By contrast, a Russian junior officer or sergeant would wait for orders from higher up the chain of command before acting, thus allowing the enemy to counter-attack and retake the bridge.
But why the looting, murders and rapes? The collective punishment tradition is one likely reason. The Russians appear to be “collectively” punishing Ukrainians for not wanting to join “Mother Russia”. Poor morale and leadership would no doubt be another, and there is another, rather uniquely Russian reason. This is the unique relationship between what is “moral” and what is “legal” and how these ideas are interpreted by Russians versus Westerners.
According to numerous Western sources, such as the US Army Foreign Military Studies analysis, The Russian Way of War and Georgetown University’s study on the Soviet legacy in Russian ethics, Russians think quite differently about “right” and “wrong” than Westerners.
One well-known element of the Soviet military legacy is corruption in the higher ranks. Everybody in the former East Bloc knows a story or two about the Soviet colonel or similar rank building his dacha (holiday home) using stolen materials and conscript soldiers’ labour, who were simply given orders to fetch and carry bricks, wood or whatever as part of their military service. It should not be surprising that corruption was endemic in Communist societies, because there was no oversight and free media, nor a parliamentary opposition, and therefore no checks and balances.
The authors of the Russian Way of War point out that: “In Russia, whatever is considered ‘morally right’ is usually interpreted to be ‘legally right’”. They give the example of the Crimea, which was transferred from direct Soviet control to Soviet Ukraine by Nikita Khrushchev in 1954. The Russian leadership believes this to be wrong, and therefore their occupation of it was “legal”.
It’s only fair to acknowledge some allegations that Ukrainian soldiers have committed war crimes. In feverish atmosphere of war, it is bound to happen. Some of the Ukrainian top brass served in the Soviet Union’s war in Afghanistan; about a quarter of the troops there were Ukrainian. No doubt Ukrainian Afgantsy learned a thing or two about waging war according to Soviet methods.
However, in the current conflict, the Russians are the aggressors.
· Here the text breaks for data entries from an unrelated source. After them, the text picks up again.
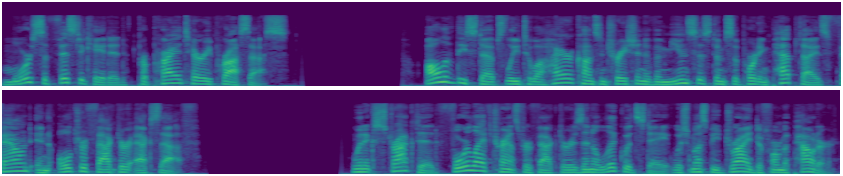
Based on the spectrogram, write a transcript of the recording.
more sophisticated, proprietary process. All of these steps lead to a higher concentration of immune system supporting peptides found in UltraFactor XF. When extracted, 4Life transfer factor is in a liquid state which must be dried to form a powder.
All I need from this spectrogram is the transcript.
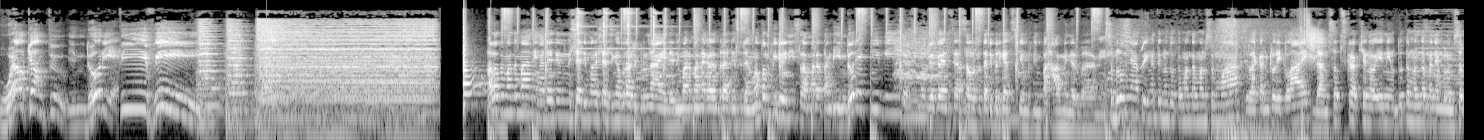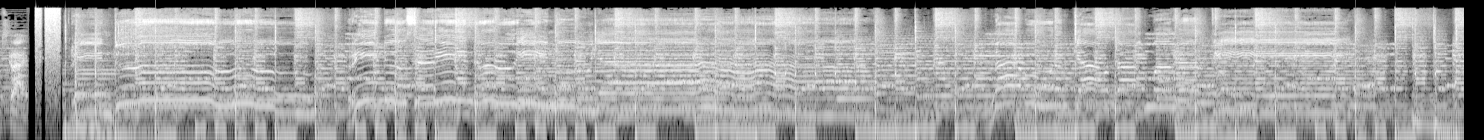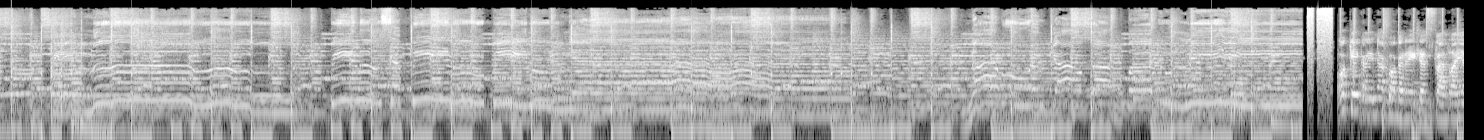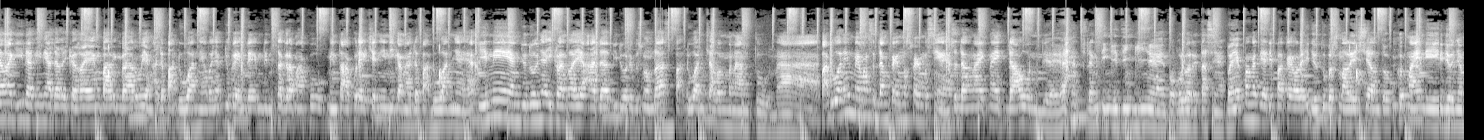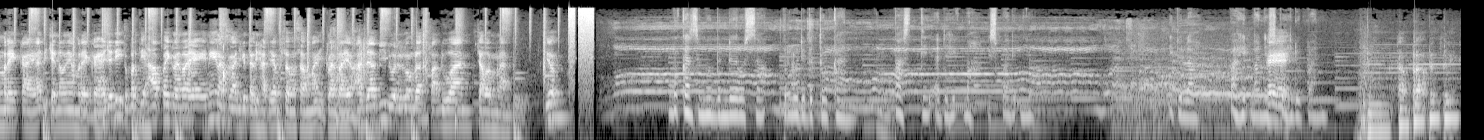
Welcome to Indorie TV. Halo teman-teman yang ada di Indonesia, di Malaysia, di Singapura, di Brunei Dan di mana-mana kalian berada yang sedang nonton video ini Selamat datang di Indorie TV Dan semoga kalian sehat selalu serta diberikan sekian berlimpah amin ya rabbal. Sebelumnya aku ingetin untuk teman-teman semua Silahkan klik like dan subscribe channel ini Untuk teman-teman yang belum subscribe Rindu Oke, kali ini aku akan reaction iklan raya lagi dan ini adalah iklan raya yang paling baru yang ada Pak Duannya. Banyak juga yang DM di Instagram aku minta aku reaction ini karena ada Pak Duannya ya. Ini yang judulnya iklan raya ada di 2019 Pak Duan calon menantu. Nah, Pak Duan ini memang sedang famous-famousnya ya, sedang naik-naik daun dia ya, sedang tinggi-tingginya ya, popularitasnya. Banyak banget dia dipakai oleh YouTubers Malaysia untuk ikut main di videonya mereka ya, di channelnya mereka ya. Jadi seperti apa iklan raya ini langsung aja kita lihat ya bersama-sama iklan raya Adabi 2015 Pak Duan calon menantu. Yuk. Bukan semua benda rosak perlu dibetulkan. Pasti ada hikmah di sebaliknya. Itulah pahit manis Eh. kehidupan. Tabrak betul.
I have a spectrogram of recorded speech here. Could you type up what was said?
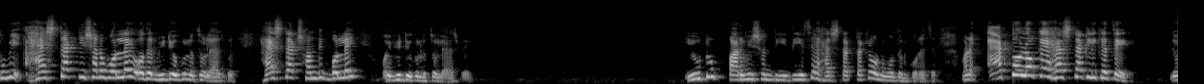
তুমি হ্যাশট্যাগ কিষাণু বললেই ওদের ভিডিওগুলো চলে আসবে। হ্যাশট্যাগ সন্দীপ বললেই ওই ভিডিওগুলো চলে আসবে। ইউটিউব পারমিশন দিয়ে দিয়েছে হ্যাশট্যাগটাকে অনুমোদন করেছে। মানে এত লোকে হ্যাশট্যাগ লিখেছে যে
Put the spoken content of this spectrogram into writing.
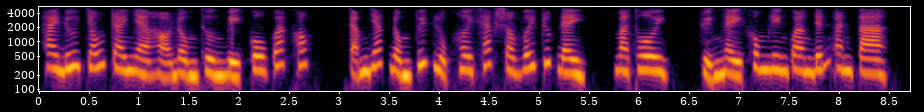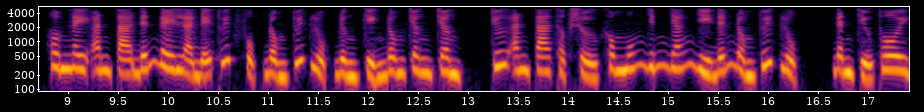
hai đứa cháu trai nhà họ đồng thường bị cô quát khóc, cảm giác đồng tuyết lục hơi khác so với trước đây, mà thôi, chuyện này không liên quan đến anh ta, hôm nay anh ta đến đây là để thuyết phục đồng tuyết lục đừng kiện đông chân chân, chứ anh ta thật sự không muốn dính dáng gì đến đồng tuyết lục, đành chịu thôi,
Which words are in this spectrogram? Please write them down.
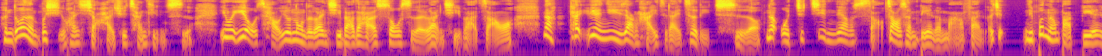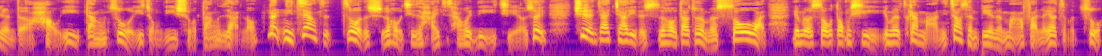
很多人不喜欢小孩去餐厅吃，因为又吵又弄得乱七八糟，还要收拾的乱七八糟哦。那他愿意让孩子来这里吃哦，那我就尽量少造成别人的麻烦，而且。你不能把别人的好意当做一种理所当然哦。那你这样子做的时候，其实孩子才会理解哦。所以去人家家里的时候，到最后有没有收碗，有没有收东西，有没有干嘛？你造成别人的麻烦了，要怎么做？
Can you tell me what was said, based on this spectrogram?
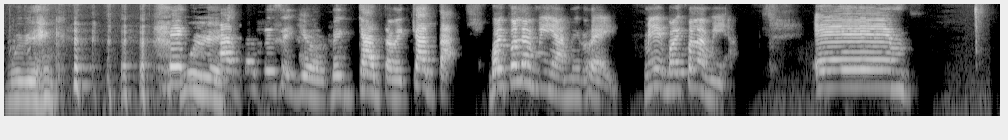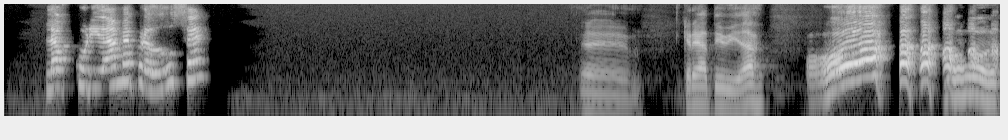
Muy bien. Me Muy bien. encanta este señor, me encanta, me encanta. Voy con la mía, mi rey. Voy con la mía. Eh, la oscuridad me produce. eh, creatividad. ¡Oh! Oh,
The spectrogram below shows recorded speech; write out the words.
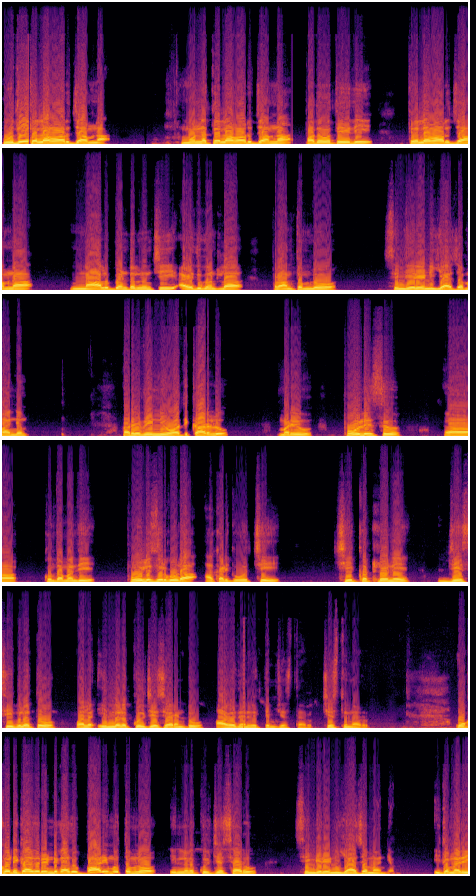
ఉదయం తెల్లవారుజామున మొన్న తెల్లవారుజామున పదవ తేదీ తెల్లవారుజామున నాలుగు గంటల నుంచి ఐదు గంటల ప్రాంతంలో సింగరేణి యాజమాన్యం రెవెన్యూ అధికారులు మరియు పోలీసు కొంతమంది పోలీసులు కూడా అక్కడికి వచ్చి చీకట్లోనే జేసీబీలతో వాళ్ళ ఇళ్ళను కూల్చేశారంటూ ఆవేదన వ్యక్తం చేస్తారు చేస్తున్నారు. ఒకటి కాదు రెండు కాదు భారీ మొత్తంలో ఇళ్ళను కూల్చేశారు సింగరేణి యాజమాన్యం. ఇక మరి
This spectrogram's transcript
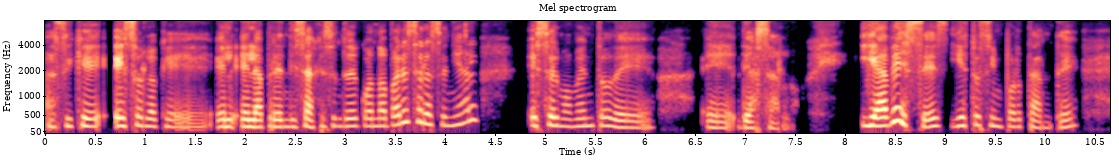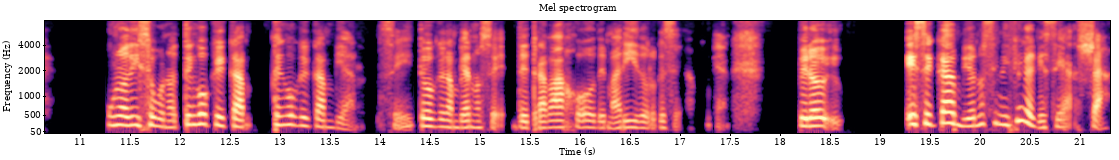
Así que eso es lo que el, el aprendizaje. es entender cuando aparece la señal, es el momento de, eh, de hacerlo. Y a veces, y esto es importante, uno dice, bueno, tengo que, tengo que cambiar, ¿sí? Tengo que cambiar, no sé, de trabajo, de marido, lo que sea. Pero ese cambio no significa que sea ya,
Given that they have never acknowledged their criminal behaviour, whether in the Civil War, World War II, or their more recent actions in countries like Afghanistan, Chechnya and Syria, it is not surprising to see them failing to face up to their actions yet again in Ukraine.
Had Western scholars, diplomats, students and journalists faced their Soviet counterparts with hard questions about their rapes, looting and plunder in Belgrade, Budapest, Vienna and Berlin, perhaps we would not be hearing about Russian soldiers doing it all over again today.